Corporations Without Representation: The Constitutionality of Gender Diversity Mandates
Biases and structural barriers contribute to the glacial pace at which women are represented on corporate boards. Even though companies with at least one female board of director outperform companies with no female directors, women only held 20% of board of director positions in 2019. Companies nationwide would not reach gender equality in the boardroom for decades without legally enforceable gender diversity requirements. In response, California Senator Jackson proposed SB 826—requiring California-based publicly held corporations to include at least one woman on their board of directors. However, conservative legal organizations filed lawsuits claiming California’s gender diversity mandate violates the California Constitution because the mandate perpetuates sex-based discrimination and is subject to strict scrutiny review. This Note proceeds by examining California’s gender diversity mandate and discussing the constitutionality of SB 826.
This Note finds that SB 826 is constitutional under the Equal Protection Clause and beneficial to qualified female board candidates and the United States economy. SB 826 meets the intermediate scrutiny requirements because the gender diversity mandate is substantially related to a sufficiently important government interest and is narrowly tailored. However, this Note also argues that, paradoxically, if states ratify the Equal Rights Amendment (“ERA”), SB 826 would likely be unconstitutional because the ERA’s ratification will presumably change the standard of review for gender classifications from intermediate scrutiny to strict scrutiny. Under strict scrutiny, the Supreme Court would likely prohibit sex-conscious legislation designed to advance women’s equality. This Note ultimately urges courts to uphold California’s gender diversity mandate as a matter of public policy and law under the current intermediate standard. SB 826 does not question whether women are capable of getting into the boardroom; rather, it ensures that women have an opportunity to earn a spot at the table.

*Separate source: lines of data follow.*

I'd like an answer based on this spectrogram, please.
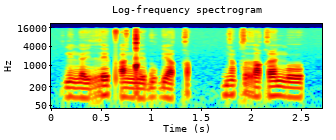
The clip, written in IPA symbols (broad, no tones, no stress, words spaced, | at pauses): ɠẽŋɛi̯re pʼaŋ͡ǃɪ ɓuɠeq | ɡĩq raqi ŋʊ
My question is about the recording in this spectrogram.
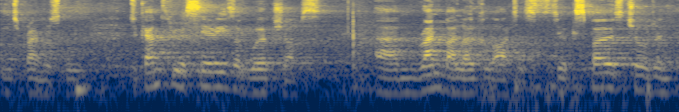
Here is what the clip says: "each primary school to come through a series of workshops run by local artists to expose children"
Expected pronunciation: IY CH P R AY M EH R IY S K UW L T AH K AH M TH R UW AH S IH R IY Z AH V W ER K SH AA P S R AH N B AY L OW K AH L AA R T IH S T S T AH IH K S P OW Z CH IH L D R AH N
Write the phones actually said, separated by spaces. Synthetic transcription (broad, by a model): IY CH P R AY M EH R IY S K UW L T AH K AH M TH R UW AH S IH R IY Z AH V W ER K SH AA P S R AH N B AY L OW K AH L AA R T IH S T S T AH IH K S P OW Z CH IH L D R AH N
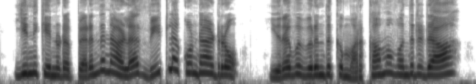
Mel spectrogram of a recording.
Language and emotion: Tamil, happy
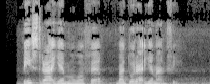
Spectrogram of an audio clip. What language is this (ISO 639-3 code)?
fas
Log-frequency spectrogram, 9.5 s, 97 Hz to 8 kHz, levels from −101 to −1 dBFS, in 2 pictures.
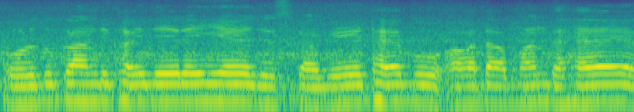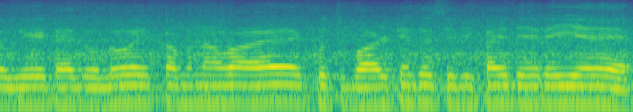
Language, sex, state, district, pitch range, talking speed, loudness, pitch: Hindi, male, Rajasthan, Bikaner, 135-145 Hz, 175 wpm, -13 LUFS, 140 Hz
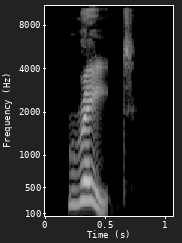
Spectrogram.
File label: "RATE", English; 3000 words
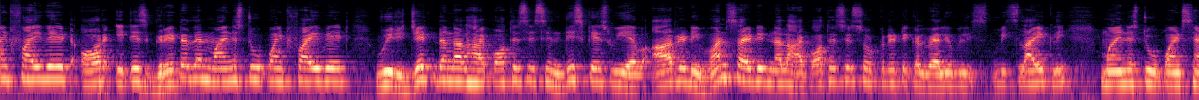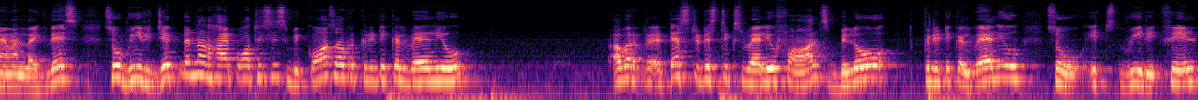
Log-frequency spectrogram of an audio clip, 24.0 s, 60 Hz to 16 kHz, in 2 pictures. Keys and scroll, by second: 1.0 Right.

Talley Ransil, Corporations Without Representation: The Constitutionality of Gender Diversity Mandates, 2021 ULR 1269 (2021). https://doi.org/10.26054/0d-td1d-axpn